Piracy is a controversial issue, and I think it's very interesting talk about it from different perspectives. So here is mine.
I live in Spain, one of the most "pirate countries" in Europe. In Spain, by law, you have the right to copy audiovisual stuff (books, movies and music, but NOT software) for free, for your own private use (this also includes friends and relatives). That's why we pay an special tax "for private copy" when we buy a blank CD, or a CD recorder, or a scanner, printer, etc. On the other side, our own RIAA's (here SGAE and CEDRO) pressure and criminalize people for copying/downloading stuff. That's not fair, since we are already paying a tax to do that.
Why do we have this "curious" law here? Because movies books and music are CULTURE, and everyone should be able to access it regardless how poor/rich you are. Furthermore, copying/sharing stuff is something everyone does and it's no sense to criminalize all the population.
Now, think about one thing: money. Here the minimum wage is about 585€. For that money you can't even afford to pay the rent for a small flat (you'd have to share a small appartment with at least 2 or 3 more poeple). I'm gonna be generous and let's say that the rent for a shared apparment costs 200€ (actually it's more about 300€, but well...). So 585-200 = 385€ you have to buy food, clothes, bus tickets and so on. A new music CD costs 18€, that's aprox. 4.8% of your remaining money. What happens then?
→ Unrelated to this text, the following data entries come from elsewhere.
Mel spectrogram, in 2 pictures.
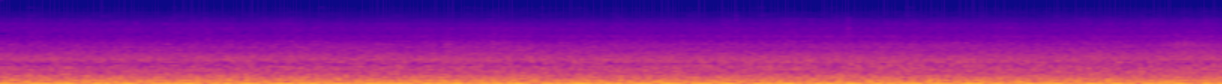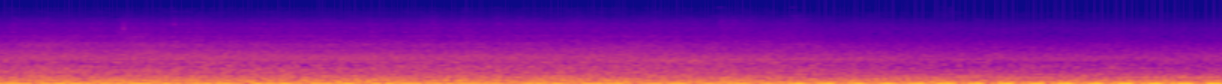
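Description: A large ship's engines hum with a steady low drone nearby.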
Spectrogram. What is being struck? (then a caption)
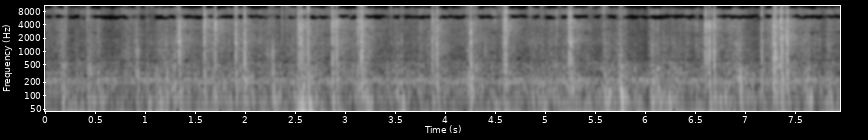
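Plastic bubble wrap sheet. A clear plastic bubble wrap sheet is twisted and squeezed with fingertips, popping its bubbles. Sharp, bright pops and crackles come in an irregular string over a soft rustling bed, each snap dying away almost instantly.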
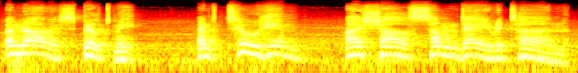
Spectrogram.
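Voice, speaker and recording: An actor voicing a haughty, scornful ancient archive spirit in a fantasy game, speaking with formal, pompous condescension. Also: male voice, a little high, animated, slow pace, a bit bright, a little hiss or hum. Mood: reverent. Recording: echoing voice with faint music.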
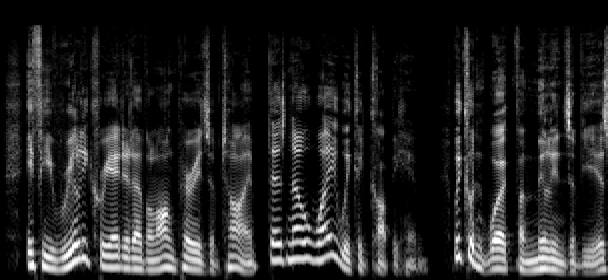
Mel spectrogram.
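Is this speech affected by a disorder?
No.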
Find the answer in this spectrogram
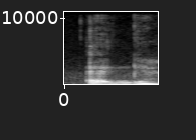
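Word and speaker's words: ag: mostly tall sentences with egg it's pronounced egg even though it's not written that way and it's at and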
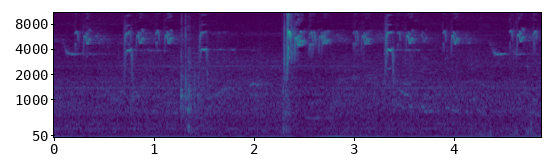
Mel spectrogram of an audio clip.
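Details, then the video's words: Two defensive barn swallows defending their nest against a nearby person: thin, high, clipped alarm notes repeated in quick irregular series, over a steady faint hiss of background noise. "Barn Swallows defending nest"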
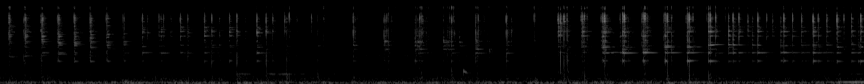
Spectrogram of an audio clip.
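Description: Long nails tap fast on the side walls of a clear glass bottle partly filled with water, tilted in the hands. The result is a quick, uneven run of bright, crisp clicks with almost no ring, some taps louder than others and a faint glassy tone beneath.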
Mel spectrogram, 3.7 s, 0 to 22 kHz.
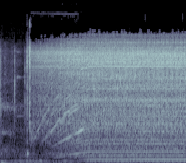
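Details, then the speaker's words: Brand-new Harbor Freight LYNXX 40V chainsaw with bar and chain removed: a click, then the motor spins up in a rising whine and settles to a steady high hum. With the chain fitted it will not run. The battery shows full charge but the charger blinks red, and the cause is unknown. "It's running, but for some reason, with the chain on, it will not run."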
People with minimum wage (teenagers, young people...) can't afford to buy lots of CD's (maybe just 1 per month).
With all that above I mean it's easy to criminalize piracy when you live in a country where the minimun wage is about 1300€ (France, for instance). Also, in USA or even the UK music CD's and books are not that expensive, so circumstances are different there.